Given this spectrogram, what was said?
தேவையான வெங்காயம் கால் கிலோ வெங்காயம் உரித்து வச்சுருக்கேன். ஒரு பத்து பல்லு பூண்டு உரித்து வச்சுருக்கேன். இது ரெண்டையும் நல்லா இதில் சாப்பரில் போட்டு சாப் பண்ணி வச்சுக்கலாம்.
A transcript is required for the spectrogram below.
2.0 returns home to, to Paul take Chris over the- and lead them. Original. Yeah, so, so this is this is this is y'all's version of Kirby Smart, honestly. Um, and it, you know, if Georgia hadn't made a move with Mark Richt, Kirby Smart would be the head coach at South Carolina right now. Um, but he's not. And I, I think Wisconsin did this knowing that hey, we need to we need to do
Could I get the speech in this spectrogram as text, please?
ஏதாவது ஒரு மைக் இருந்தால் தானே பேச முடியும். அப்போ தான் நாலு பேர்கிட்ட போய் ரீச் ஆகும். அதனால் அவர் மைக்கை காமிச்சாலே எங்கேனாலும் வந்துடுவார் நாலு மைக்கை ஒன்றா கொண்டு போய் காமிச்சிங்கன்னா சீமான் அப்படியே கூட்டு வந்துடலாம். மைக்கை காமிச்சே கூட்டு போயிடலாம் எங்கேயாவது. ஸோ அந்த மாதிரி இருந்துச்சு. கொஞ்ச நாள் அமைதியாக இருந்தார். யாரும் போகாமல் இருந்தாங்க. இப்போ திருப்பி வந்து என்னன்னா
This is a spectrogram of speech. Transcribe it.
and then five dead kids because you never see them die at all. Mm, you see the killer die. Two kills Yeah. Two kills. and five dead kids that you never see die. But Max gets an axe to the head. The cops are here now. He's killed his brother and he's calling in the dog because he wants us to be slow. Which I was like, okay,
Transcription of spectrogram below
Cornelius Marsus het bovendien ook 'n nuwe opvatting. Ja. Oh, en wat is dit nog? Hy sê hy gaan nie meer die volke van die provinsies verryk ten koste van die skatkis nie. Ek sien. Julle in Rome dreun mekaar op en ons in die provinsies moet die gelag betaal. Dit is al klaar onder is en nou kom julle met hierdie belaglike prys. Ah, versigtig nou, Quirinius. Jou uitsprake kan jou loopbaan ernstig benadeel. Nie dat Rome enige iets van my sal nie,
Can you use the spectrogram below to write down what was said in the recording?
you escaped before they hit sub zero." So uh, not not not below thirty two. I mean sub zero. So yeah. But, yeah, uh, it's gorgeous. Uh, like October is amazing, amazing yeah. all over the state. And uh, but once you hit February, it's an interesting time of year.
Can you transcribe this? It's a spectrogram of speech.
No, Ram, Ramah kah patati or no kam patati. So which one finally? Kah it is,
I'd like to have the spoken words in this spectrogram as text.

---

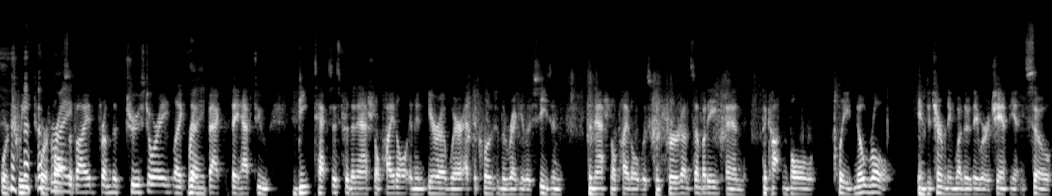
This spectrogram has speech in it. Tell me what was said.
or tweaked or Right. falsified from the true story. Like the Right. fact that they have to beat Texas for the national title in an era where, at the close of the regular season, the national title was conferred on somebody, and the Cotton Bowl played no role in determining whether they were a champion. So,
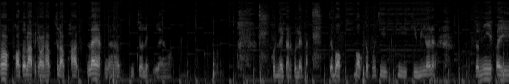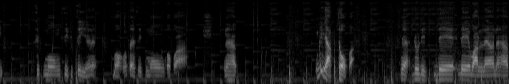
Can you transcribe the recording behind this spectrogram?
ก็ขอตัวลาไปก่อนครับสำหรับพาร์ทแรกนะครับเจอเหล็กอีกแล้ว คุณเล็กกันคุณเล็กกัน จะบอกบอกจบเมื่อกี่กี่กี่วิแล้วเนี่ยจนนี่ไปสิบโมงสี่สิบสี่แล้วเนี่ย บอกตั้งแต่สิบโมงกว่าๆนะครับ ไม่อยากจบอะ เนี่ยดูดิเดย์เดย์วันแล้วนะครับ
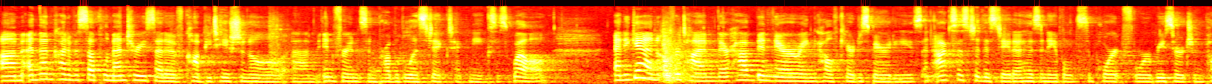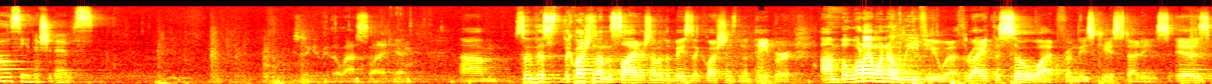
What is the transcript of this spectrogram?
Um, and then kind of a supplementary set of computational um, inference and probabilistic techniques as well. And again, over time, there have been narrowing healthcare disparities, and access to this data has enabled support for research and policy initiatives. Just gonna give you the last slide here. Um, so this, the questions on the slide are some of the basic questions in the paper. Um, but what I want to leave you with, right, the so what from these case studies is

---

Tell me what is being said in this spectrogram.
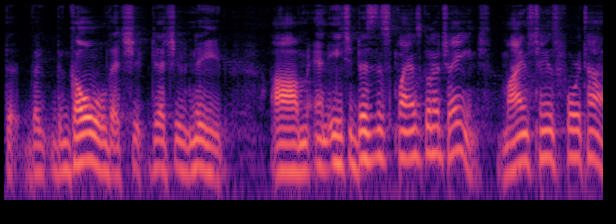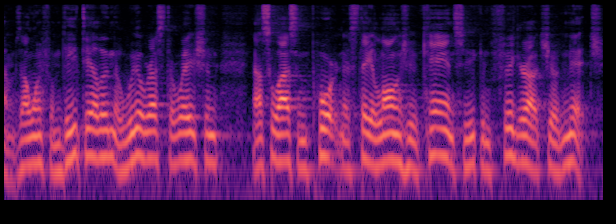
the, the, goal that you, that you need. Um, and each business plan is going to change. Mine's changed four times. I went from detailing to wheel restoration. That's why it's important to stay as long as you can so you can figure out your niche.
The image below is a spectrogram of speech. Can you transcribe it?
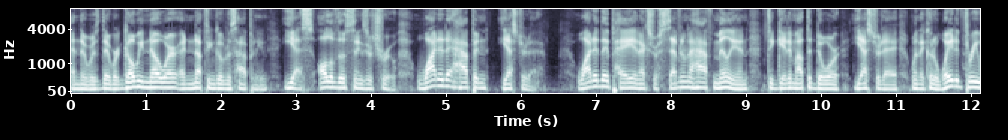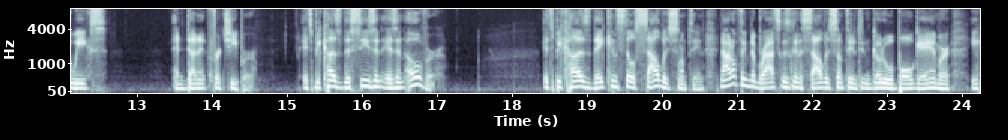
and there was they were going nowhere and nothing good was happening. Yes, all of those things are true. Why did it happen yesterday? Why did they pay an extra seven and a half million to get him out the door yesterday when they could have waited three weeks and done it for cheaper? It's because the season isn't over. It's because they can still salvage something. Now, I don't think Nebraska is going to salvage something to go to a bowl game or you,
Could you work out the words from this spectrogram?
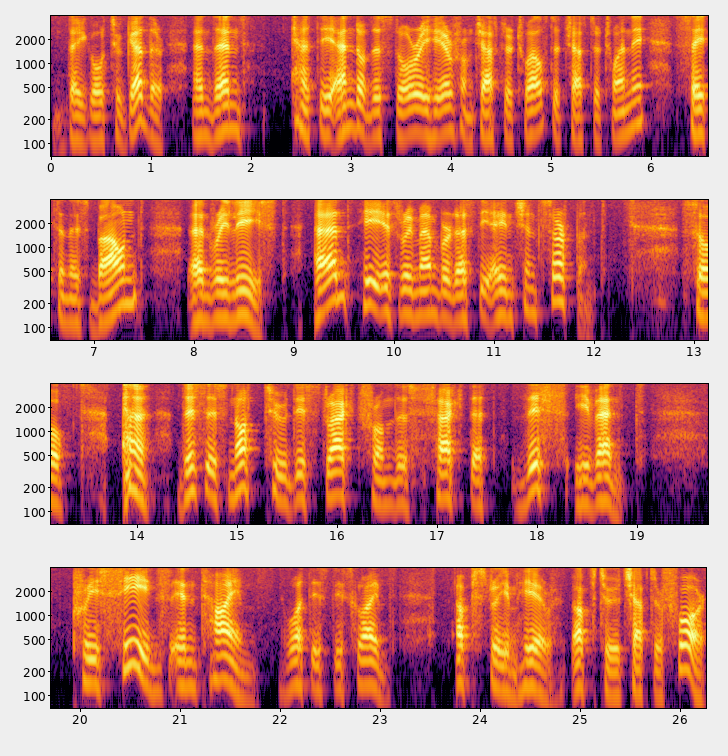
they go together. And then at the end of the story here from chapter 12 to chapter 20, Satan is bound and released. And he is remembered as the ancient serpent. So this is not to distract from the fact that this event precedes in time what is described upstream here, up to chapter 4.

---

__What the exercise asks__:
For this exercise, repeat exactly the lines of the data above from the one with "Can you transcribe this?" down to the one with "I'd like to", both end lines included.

__Written response__:
Can you transcribe this? It's a spectrogram of speech.
No, Ram, Ramah kah patati or no kam patati. So which one finally? Kah it is,
I'd like to have the spoken words in this spectrogram as text.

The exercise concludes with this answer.